* **WHAT NEEDS TO BE DONE**: Output the listing exactly as written, apart from its pictures.

[[ DATA SUPPLIED open ]]

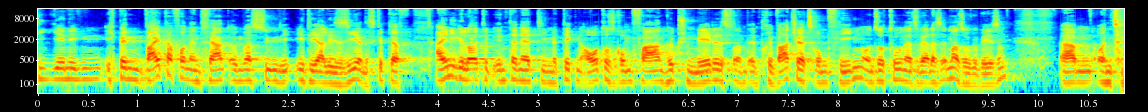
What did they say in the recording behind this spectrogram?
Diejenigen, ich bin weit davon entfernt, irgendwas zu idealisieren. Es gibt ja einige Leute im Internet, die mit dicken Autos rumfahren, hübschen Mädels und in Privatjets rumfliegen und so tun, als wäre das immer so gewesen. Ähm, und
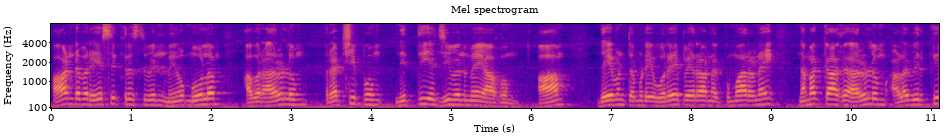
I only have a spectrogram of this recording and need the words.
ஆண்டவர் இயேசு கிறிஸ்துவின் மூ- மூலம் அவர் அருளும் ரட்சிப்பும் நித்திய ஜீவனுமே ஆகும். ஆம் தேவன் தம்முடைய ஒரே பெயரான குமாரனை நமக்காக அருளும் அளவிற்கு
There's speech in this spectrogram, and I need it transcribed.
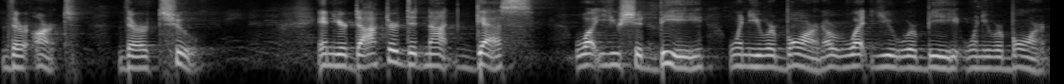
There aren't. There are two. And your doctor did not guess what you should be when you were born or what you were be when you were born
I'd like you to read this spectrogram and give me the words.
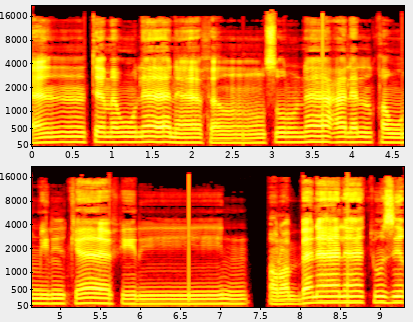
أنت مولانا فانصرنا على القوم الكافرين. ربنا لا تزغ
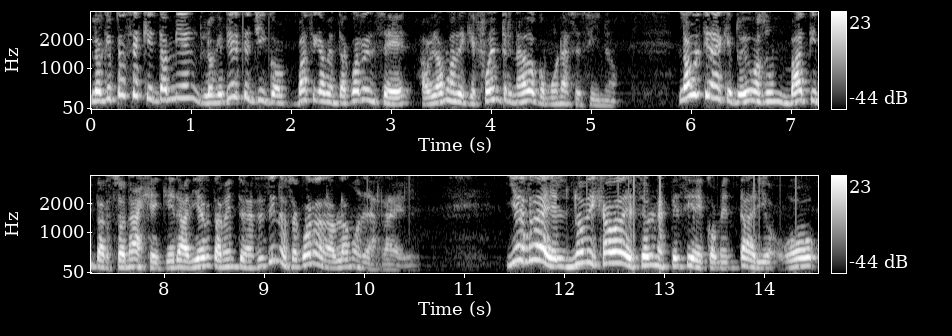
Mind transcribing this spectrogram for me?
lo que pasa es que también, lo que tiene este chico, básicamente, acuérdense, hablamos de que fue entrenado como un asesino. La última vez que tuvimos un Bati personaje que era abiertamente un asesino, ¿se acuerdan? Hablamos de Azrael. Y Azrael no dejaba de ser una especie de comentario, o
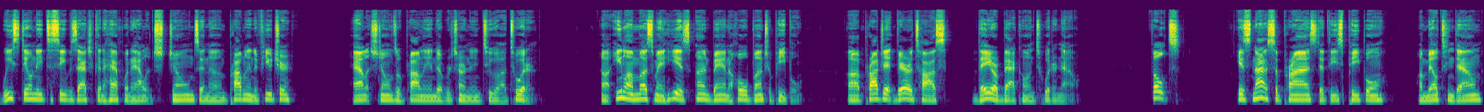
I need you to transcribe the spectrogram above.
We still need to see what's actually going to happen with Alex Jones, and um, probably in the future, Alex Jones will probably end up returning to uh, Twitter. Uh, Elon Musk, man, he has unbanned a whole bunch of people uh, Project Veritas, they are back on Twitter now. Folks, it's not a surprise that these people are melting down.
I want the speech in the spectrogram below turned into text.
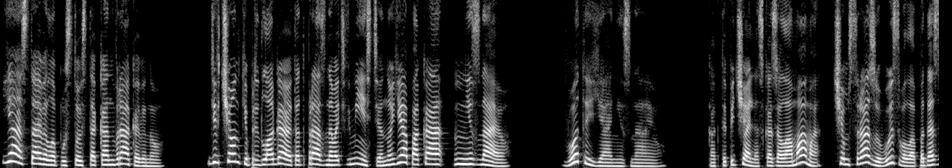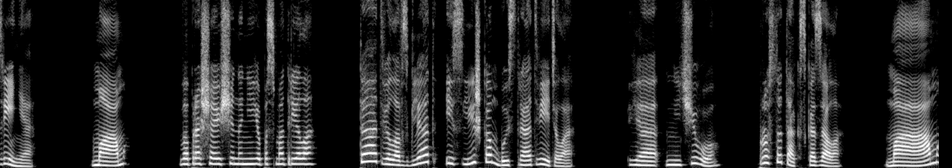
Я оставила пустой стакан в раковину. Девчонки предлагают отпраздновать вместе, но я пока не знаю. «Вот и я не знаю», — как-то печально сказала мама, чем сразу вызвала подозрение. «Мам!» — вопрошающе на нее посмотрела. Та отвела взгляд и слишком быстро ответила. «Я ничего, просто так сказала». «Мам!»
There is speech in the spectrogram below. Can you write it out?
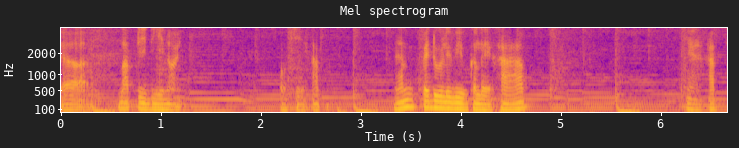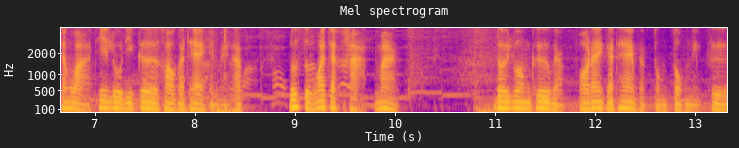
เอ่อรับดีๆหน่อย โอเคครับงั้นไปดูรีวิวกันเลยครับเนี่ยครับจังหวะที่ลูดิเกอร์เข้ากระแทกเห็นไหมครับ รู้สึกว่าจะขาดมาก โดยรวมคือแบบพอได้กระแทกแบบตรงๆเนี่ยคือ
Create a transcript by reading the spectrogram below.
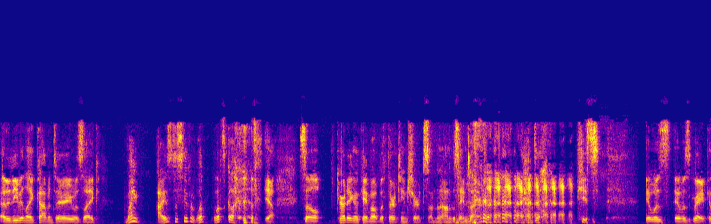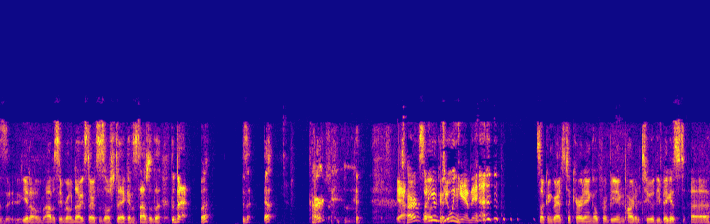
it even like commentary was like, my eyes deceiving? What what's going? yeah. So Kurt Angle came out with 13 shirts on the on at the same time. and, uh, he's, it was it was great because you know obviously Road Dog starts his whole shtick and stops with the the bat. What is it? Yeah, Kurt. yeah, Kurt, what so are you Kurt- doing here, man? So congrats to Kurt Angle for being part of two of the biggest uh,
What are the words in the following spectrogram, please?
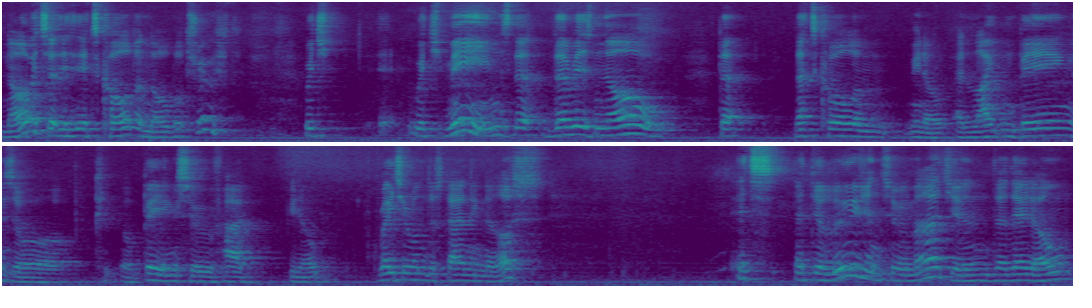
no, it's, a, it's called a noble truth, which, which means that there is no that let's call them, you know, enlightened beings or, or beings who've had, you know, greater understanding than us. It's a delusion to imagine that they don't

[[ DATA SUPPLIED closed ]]

* **ANSWER SECTION**:
What did they say in the recording behind this spectrogram?
Diejenigen, ich bin weit davon entfernt, irgendwas zu idealisieren. Es gibt ja einige Leute im Internet, die mit dicken Autos rumfahren, hübschen Mädels und in Privatjets rumfliegen und so tun, als wäre das immer so gewesen. Ähm, und
I only have a spectrogram of this recording and need the words.
ஆண்டவர் இயேசு கிறிஸ்துவின் மூ- மூலம் அவர் அருளும் ரட்சிப்பும் நித்திய ஜீவனுமே ஆகும். ஆம் தேவன் தம்முடைய ஒரே பெயரான குமாரனை நமக்காக அருளும் அளவிற்கு
There's speech in this spectrogram, and I need it transcribed.
There aren't. There are two. And your doctor did not guess what you should be when you were born or what you were be when you were born
I'd like you to read this spectrogram and give me the words.
أنت مولانا فانصرنا على القوم الكافرين. ربنا لا تزغ
Mind transcribing this spectrogram for me?
lo que pasa es que también, lo que tiene este chico, básicamente, acuérdense, hablamos de que fue entrenado como un asesino. La última vez que tuvimos un Bati personaje que era abiertamente un asesino, ¿se acuerdan? Hablamos de Azrael. Y Azrael no dejaba de ser una especie de comentario, o
I need you to transcribe the spectrogram above.
We still need to see what's actually going to happen with Alex Jones, and um, probably in the future, Alex Jones will probably end up returning to uh, Twitter. Uh, Elon Musk, man, he has unbanned a whole bunch of people uh, Project Veritas, they are back on Twitter now. Folks, it's not a surprise that these people are melting down.
I want the speech in the spectrogram below turned into text.
Я оставила пустой стакан в раковину. Девчонки предлагают отпраздновать вместе, но я пока не знаю. «Вот и я не знаю», — как-то печально сказала мама, чем сразу вызвала подозрение. «Мам!» — вопрошающе на нее посмотрела. Та отвела взгляд и слишком быстро ответила. «Я ничего, просто так сказала». «Мам!»
There is speech in the spectrogram below. Can you write it out?
เอ่อรับดีๆหน่อย โอเคครับงั้นไปดูรีวิวกันเลยครับเนี่ยครับจังหวะที่ลูดิเกอร์เข้ากระแทกเห็นไหมครับ รู้สึกว่าจะขาดมาก โดยรวมคือแบบพอได้กระแทกแบบตรงๆเนี่ยคือ
Create a transcript by reading the spectrogram below.
it even like commentary was like, my eyes deceiving? What what's going? yeah. So Kurt Angle came out with 13 shirts on the on at the same time. and, uh, he's, it was it was great because you know obviously Road Dog starts his whole shtick and stops with the the bat. What is it? Yeah, Kurt. yeah, Kurt, what so are you Kurt- doing here, man? So congrats to Kurt Angle for being part of two of the biggest uh,
What are the words in the following spectrogram, please?
no, it's, a, it's called a noble truth, which, which means that there is no that let's call them, you know, enlightened beings or, or beings who've had, you know, greater understanding than us. It's a delusion to imagine that they don't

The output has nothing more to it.